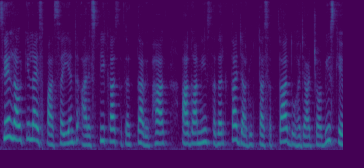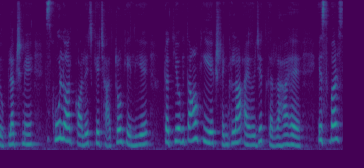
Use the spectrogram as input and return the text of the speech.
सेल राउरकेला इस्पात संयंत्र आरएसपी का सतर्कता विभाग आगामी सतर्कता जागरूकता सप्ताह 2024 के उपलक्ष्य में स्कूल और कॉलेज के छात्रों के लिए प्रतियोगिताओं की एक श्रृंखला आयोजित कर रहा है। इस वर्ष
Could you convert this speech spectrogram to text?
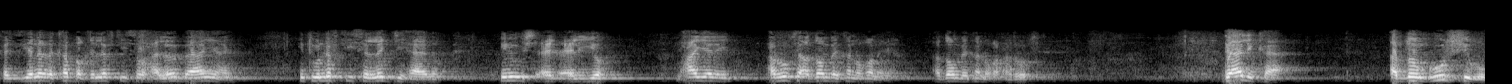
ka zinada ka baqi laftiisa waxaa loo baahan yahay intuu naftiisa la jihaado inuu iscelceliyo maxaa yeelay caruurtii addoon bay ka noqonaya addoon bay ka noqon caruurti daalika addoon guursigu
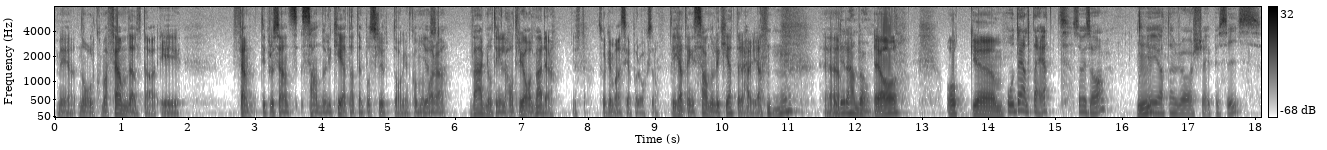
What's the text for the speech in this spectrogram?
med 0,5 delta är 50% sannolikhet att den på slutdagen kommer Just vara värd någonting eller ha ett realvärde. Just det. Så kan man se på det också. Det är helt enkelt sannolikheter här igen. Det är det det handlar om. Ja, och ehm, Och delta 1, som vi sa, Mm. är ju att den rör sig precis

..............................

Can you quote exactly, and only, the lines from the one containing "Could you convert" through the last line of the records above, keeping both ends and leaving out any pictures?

OUTPUT OF THE TASK
Could you convert this speech spectrogram to text?
ka zinada ka baqi laftiisa waxaa loo baahan yahay intuu naftiisa la jihaado inuu iscelceliyo maxaa yeelay caruurtii addoon bay ka noqonaya addoon bay ka noqon caruurti daalika addoon guursigu
What's the text for the speech in this spectrogram?
med 0,5 delta är 50% sannolikhet att den på slutdagen kommer Just vara värd någonting eller ha ett realvärde. Just det. Så kan man se på det också. Det är helt enkelt sannolikheter här igen. Det är det det handlar om. Ja, och ehm, Och delta 1, som vi sa, Mm. är ju att den rör sig precis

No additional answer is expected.